That has no relevance to the nature of the problem. Air is a fluid just like water, and hence if air would be incompressible you could calculate the increase in pressure with the simple formula p = p0 + ρ * g * h, with p0 the pressure at depth 0 (planet surface), ρ the density of the fluid, g the earth's gravity constant and h the depth to the surface. Since air is compressible, the increase in pressure would actually go a bit faster than linear as the density increases with pressure, and also g is not constant when going significantly up or down from the surface of the earth. This involves solving p = p0 + integral (ρ(h) * g(h) * h) for h = 0 -> earth's radius.
Originally posted by Simon666
Originally posted by Harte
As anything (air or a person) flows farther into the depths of the hole, more and more of the Earth's mass is exerting an upward force. Hence, at the center, the air pressure would be zero.
This is mambo jambo. "The earth's mass is creating an upward force"? Hello, we're talking about a tunnel, not how someone floating in lava would go up by buoyancy or something. I don't even know how to interpret this paragraph, that's how little sense it makes.
Originally posted by Simon666
Originally posted by Harte
The variation of air resistance against the acceleration of a falling body versus distance into the hole makes for an interesting differential equation. Your terminal velocity would certainly not decrease due to this. F=Ma remember. Any "F" will result in an "a."
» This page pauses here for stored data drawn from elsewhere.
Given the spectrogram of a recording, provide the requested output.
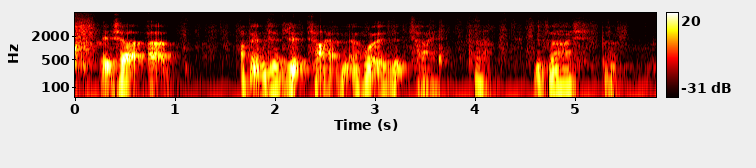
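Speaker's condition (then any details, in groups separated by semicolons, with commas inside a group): Tongue cancer; half tongue removed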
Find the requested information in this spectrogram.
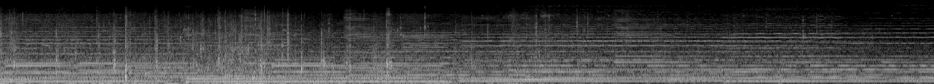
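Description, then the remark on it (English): Horse hooves clip-clop in a steady trotting rhythm over a sustained musical backdrop as a rider turns his horse and rides away, the hoofbeats growing slightly fainter. “Clayton turned his horse.”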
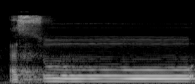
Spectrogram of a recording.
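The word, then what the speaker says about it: السوء: അസ്സൂ എന്ന പദത്തിലുള്ള ദീർഘം മദ് മുത്തസിൽ വാജിബ് എന്നതാണ്. നിർബന്ധമായും അതിലുള്ള ദീർഘാക്ഷരമായ വാവിന് 4-5 ഹറക്കത്തിൻ്റെ അളവിൽ ദീർഘിപ്പിക്കേണ്ടതാണ്.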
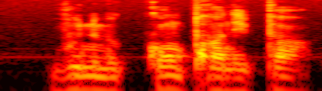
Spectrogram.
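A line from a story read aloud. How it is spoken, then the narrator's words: Coldly satirical. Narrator (French): répéta Melmotte avec un air froidement satirique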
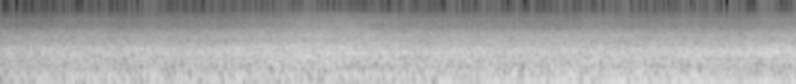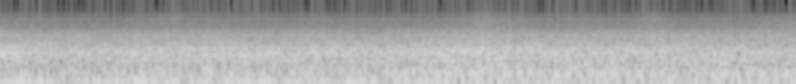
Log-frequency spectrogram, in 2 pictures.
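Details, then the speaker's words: VW bus lumber truck on a road test after gear reduction box bearing repair, with debris from an earlier transmission failure blamed: steady low road rumble at cruise, no gear whine or growl. Quiet drivetrain. "I say wipe off my uh hubc cap let her down and I go for a ride and let's go see how she does on the Old Highway nice and quiet"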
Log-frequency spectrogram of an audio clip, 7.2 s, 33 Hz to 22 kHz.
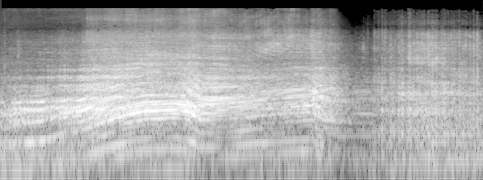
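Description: Mercedes-AMG C63 S V8 accelerating hard away, engine pitch climbing, dropping sharply at an upshift about three seconds in, then climbing again before fading at about five seconds.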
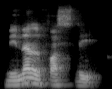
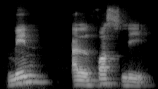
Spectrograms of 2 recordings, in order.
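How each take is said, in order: First: The n of min is followed by a. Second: The n of min has no following vowel. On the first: The vowel is added to make it easy to pronounce. The speaker calls it right. "nunnya fathah" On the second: This is the underlying form before the rule applies. The speaker calls it wrong. "Aslinya min"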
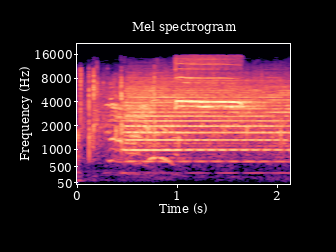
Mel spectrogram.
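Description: Arena horn sounding about half a second in and held steadily, marking the end of the first period of a wrestling bout.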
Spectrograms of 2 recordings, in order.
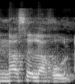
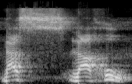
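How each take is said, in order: First: नस्लखु with a bounce on the स; wrong qalqala. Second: नस्लाखु slow, स held smoothly without bounce; correct, no bounce. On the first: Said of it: "अक्सर लोग यहाँ पे कलकला कहा जाते हैं". (नस्लखु में स पर कलकला, गलत) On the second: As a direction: say नस्लाखु slowly with a steady स. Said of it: "कैसे पढ़ेंगे?". (नस्लाखु धीमे, स बिना उछाल) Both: Shown as a demonstration.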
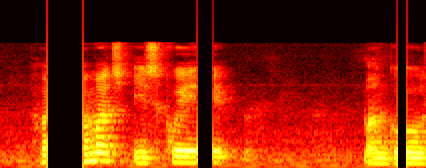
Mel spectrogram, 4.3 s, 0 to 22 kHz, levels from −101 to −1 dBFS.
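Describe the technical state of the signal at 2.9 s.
At 2.9 s the speech signal is intact, with no audible fault at that point.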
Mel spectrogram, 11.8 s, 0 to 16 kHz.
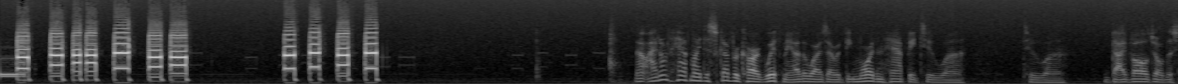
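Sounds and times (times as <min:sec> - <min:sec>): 
touch-tone telephone dialing a number for a credit card service line: 0:00.0 - 0:04.2
speech: 0:06.7 - 0:11.7.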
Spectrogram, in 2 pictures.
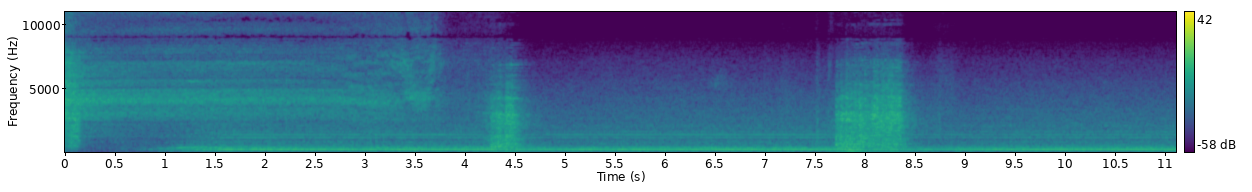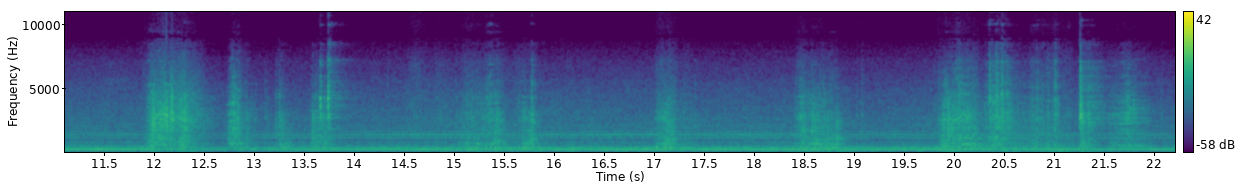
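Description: Welding on a steel display stand frame in a fabrication shop, a steady loud hissing crackle with a constant hum running throughout, broken by several sharp hammer-like knocks and brief spitting bursts.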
Actually, it is a very simple one, the drag equation is F(drag) = Cd * ρ * v² * A, this needs to be equal to F(gravity) = m * g plus F(inertia) = m * a. When solving this, in the limit of time t -> infinite your acceleration a will go to zero, so you can find the terminal velocity by equalling F(drag) = F(gravity). This results in the equation v(terminal) = square root (2 * m * g / Cd * ρ * A ). As you can see in this formula, your terminal velocity will go down as the density of air increases with depth when nearing the surface and it would even go down more as g decreases with depth. G actually becomes zero at the exact mass center of the earth.
Originally posted by Harte
Are you saying that at the core, where gravity is zero, there would still be air pressure? Isn't air pressure created by gravity?
Originally posted by Harte
Sorry if I was unclear. What I mean is the portion of the Earth's mass that the "falling" person has passed causes an "upward-directed" gravitational force.
Originally posted by Simon666
Imagine instead of a person falling into the hole, we start with just atmosphere falling into the hole. Describe what happens to the air pressure as the atmosphere "falls" toward the center of gravity, where there is no gravitational acceleration.
Originally posted by Simon666
Originally posted by Harte
Are you saying that at the core, where gravity is zero, there would still be air pressure? Isn't air pressure created by gravity?
Yup. Ask yourself, how is it that the lava in the center of the earth is under such tremendous pressure, while the gravity at the exact center is zero? Answer is: because of the pressure of whatever lies above. When reaching the center of the earth, the increase in pressure with depth will indeed diminish due to decreasing gravity, yet the pressure itself will not decrease.
Originally posted by TxSecret
Interesting thread indeed, still getting caught up on it though. One thing however: someone mentioned earlier that the Earth's rotation had something to do with it's gravity.. From what I understood it does not. Maybe centrifugal force lessens it's effect. Would I weigh less at the equator than at the poles? Someone please elaborate.